(Extracted data entries)
»»
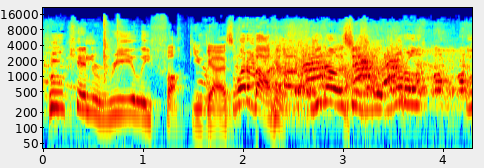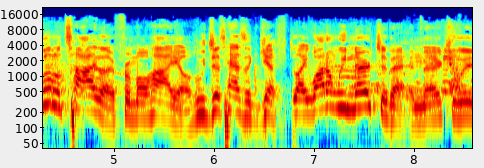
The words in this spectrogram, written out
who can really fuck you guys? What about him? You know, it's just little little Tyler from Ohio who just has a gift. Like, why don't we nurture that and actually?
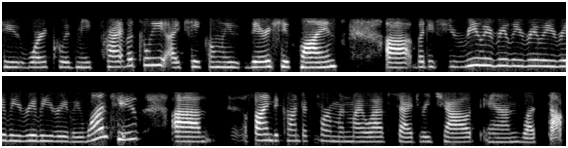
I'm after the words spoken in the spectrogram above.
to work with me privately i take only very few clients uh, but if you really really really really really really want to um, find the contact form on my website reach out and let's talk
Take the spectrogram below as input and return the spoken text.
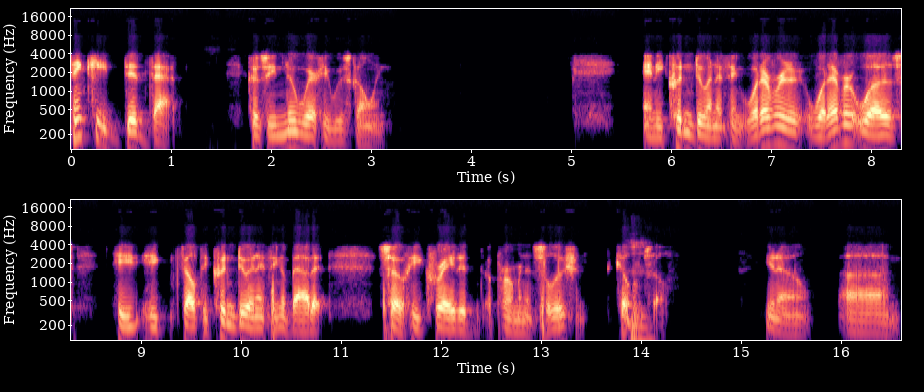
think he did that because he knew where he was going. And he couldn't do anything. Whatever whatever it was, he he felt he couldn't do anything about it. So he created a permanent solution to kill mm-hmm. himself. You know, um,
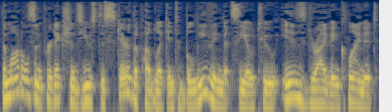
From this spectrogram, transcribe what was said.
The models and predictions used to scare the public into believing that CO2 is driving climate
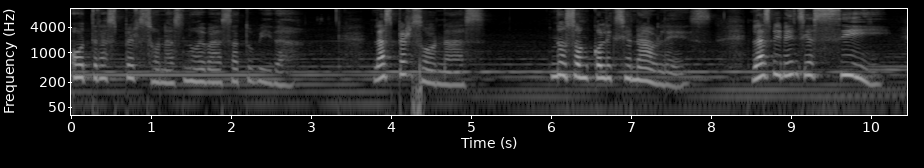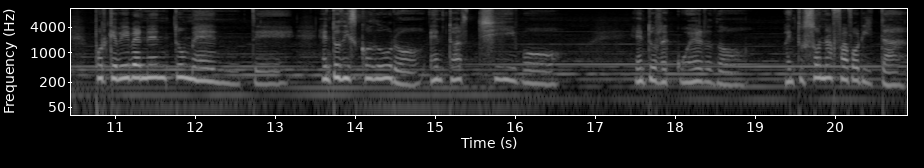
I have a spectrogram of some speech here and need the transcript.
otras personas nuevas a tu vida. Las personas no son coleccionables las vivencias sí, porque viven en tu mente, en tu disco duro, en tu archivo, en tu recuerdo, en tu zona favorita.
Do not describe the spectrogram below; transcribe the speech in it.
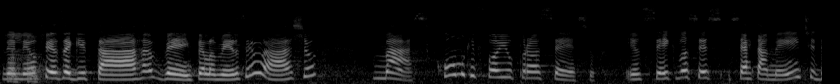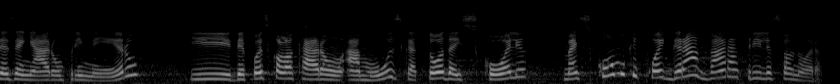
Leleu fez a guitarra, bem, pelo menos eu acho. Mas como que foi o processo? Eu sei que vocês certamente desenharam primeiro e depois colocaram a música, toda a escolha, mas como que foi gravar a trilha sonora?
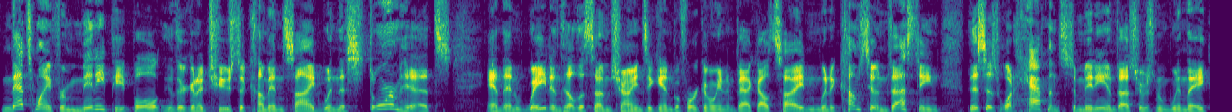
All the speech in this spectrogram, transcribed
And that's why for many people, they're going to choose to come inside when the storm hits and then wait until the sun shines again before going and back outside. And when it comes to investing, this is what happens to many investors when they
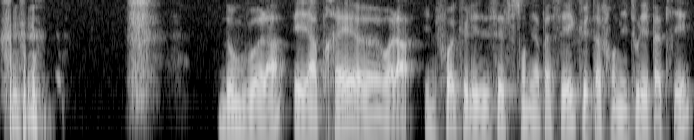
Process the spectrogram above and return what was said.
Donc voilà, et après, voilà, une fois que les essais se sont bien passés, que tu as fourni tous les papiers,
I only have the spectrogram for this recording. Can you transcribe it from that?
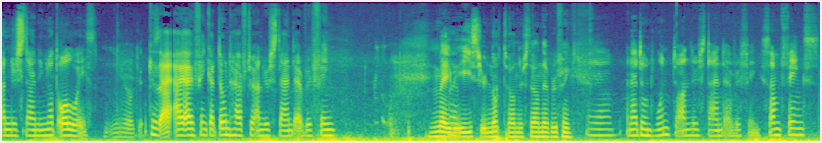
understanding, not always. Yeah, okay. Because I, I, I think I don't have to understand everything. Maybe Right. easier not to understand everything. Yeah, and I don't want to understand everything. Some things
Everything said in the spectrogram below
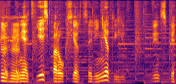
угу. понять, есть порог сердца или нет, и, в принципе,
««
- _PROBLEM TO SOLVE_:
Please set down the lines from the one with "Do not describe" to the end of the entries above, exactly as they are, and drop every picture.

- _ANSWER SECTION_:
Do not describe the spectrogram below; transcribe the speech in it.
Leleu fez a guitarra, bem, pelo menos eu acho. Mas como que foi o processo? Eu sei que vocês certamente desenharam primeiro e depois colocaram a música, toda a escolha, mas como que foi gravar a trilha sonora?
All the speech in this spectrogram, transcribed
And that's why for many people, they're going to choose to come inside when the storm hits and then wait until the sun shines again before going and back outside. And when it comes to investing, this is what happens to many investors when they
Process the spectrogram above and return what was said.
Donc voilà, et après, voilà, une fois que les essais se sont bien passés, que tu as fourni tous les papiers,
I only have the spectrogram for this recording. Can you transcribe it from that?
understanding, not always. Yeah, okay. Because I, I, I think I don't have to understand everything. Maybe Right. easier not to understand everything. Yeah, and I don't want to understand everything. Some things
Everything said in the spectrogram below
угу. понять, есть порог сердца или нет, и, в принципе,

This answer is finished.